The elephant in the drawing rooms of both the White House and No 10 was the fact that global oil production is likely to ‘peak’ and fall into terminal decline within about a decade – the inevitable result of 40 years of dwindling oil discoveries and ever-rising consumption. Oil production is already on the slide in 60 of the world’s 98 oil producing countries – including the US and Britain. Dr Michael Smith of the oil consultancy Energyfiles forecasts another 14 will join the descent during the next ten years. Aggregate oil production in the OECD has been falling since 1997, and all major forecasters – including noted optimists such as the International Energy Agency and ExxonMobil – expect output for the entire world except OPEC to peak by the middle of the next decade. From then on everything depends on the cartel, but unfortunately there is growing evidence that its members have been exaggerating the size of their reserves for decades, and that their output could also falter soon.
As I report in The Last Oil Shock, the international oil consultancy PFC Energy briefed Dick Cheney in 2005 that on a more realistic assessment of OPEC’s reserves, its production could peak by 2015. That would tip global output into terminal decline, almost certainly bringing soaring oil prices, deep recession and worse. A report published by the US Department of Energy, also in 2005, concluded that without a crash programme of mitigation 20 years before the event, the economic and social impacts of the oil peak would be “unprecedented”. The evidence suggests that these fears were already weighing heavily with Cheney, Bush and Blair.

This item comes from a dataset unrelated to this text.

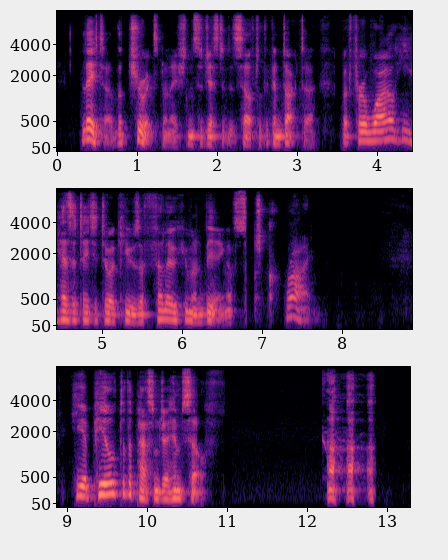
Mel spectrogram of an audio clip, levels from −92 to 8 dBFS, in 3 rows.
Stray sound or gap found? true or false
true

In a world of looming oil shortage, Iraq represented a unique opportunity. With 115 billion barrels Iraq had the world’s third biggest reserves, and after years of war and sanctions they were also the most underexploited. In the late 1990s Iraqi oil production averaged about 2 million barrels per day, but with the necessary investment its reserves could support three times that output. Not only were sanctions stopping Iraqi production from growing, but also actively damaging the country’s petroleum geology by denying the national oil company access to essential chemicals and equipment. In one of a series of reports to the Security Council, UN specialist inspectors warned in January 2000 that sanctions had already caused irreversible damage to Iraq’s reservoirs, and would continue to lead to “the permanent loss of huge reserves of oil”. But sanctions could not be lifted with Saddam still in place, so if Iraq’s oil was to help defer the onset of global decline, the monster so long supported by the West would have to go.
As I reveal in The Last Oil Shock, the CIA was also well aware of Iraq’s unique value, having secretly paid for new maps of its petroleum geology to be drawn as early as 1998. Cheney also knew, fretting publicly about global oil depletion at a speech in London the following year, where he noted that “the Middle East with two thirds of the world’s oil and lowest cost is still where the prize ultimately lies”. Blair too had reason to be anxious about oil: British North Sea output had peaked in 1999 – and has been falling ever since – while the petrol protests of 2000 had made the importance of maintaining the fuel supply excruciatingly obvious.
The British government has never conducted its own assessment of when global oil production will peak, at least not one it has made public, and despite being urged to as part of its 2006 Energy Review. But it is significant that two of Blair’s closest advisors believe the event will happen by around 2015. In a speech last year Sir David Manning – Blair’s chief foreign policy advisor in the run-up to Iraq – noted the growing consensus that the peak would come at “some point between 2010 and 2020”, while chief scientific advisor Sir David King told me emphatically in 2005, “ten years or less”. So while the government refuses to engage with peak oil publicly, the idea has clearly penetrated policymaking at the highest levels.
Britain and America’s shared energy fears were secretly formalised during the planning for Iraq. It is widely accepted that Blair’s commitment to support the attack dates back to his summit with Bush at Crawford in April 2002. The Times headline was typical that weekend: Iraq Action Is Delayed But ‘Certain’. What is less well known is that at the same summit Blair proposed and Bush agreed to set up the US-UK Energy Dialogue, a permanent diplomatic liason dedicated to “energy security and diversity”. No announcement was made, and the Dialogue’s existence was only later exposed through a US Freedom of Information enquiry.
Both governments continue to refuse to release minutes of meetings between ministers and officials held under the Dialogue, but among some papers that have been released, one dated February 2003 notes that to meet projected world demand, oil production in the Middle East would have to double by 2030 to over 50 million barrels per day, and proposed “a targeted study to examine the capital and investment requirements of key Gulf countries”. So on the eve of the invasion British and American officials were secretly discussing how to raise oil production from the region and we are invited to believe this is mere coincidence. Iraq was evidently not just about corporate greed but strategic desperation.
The bitterest irony is of course that the invasion has created conditions that guarantee Iraqi oil production will remain hobbled for years to come, bringing the global oil peak that much closer. So if that was plan A, what on earth is plan B?
David Strahan is the author of The Last Oil Shock: A Survival Guide to the Imminent Extinction of Petroleum Man.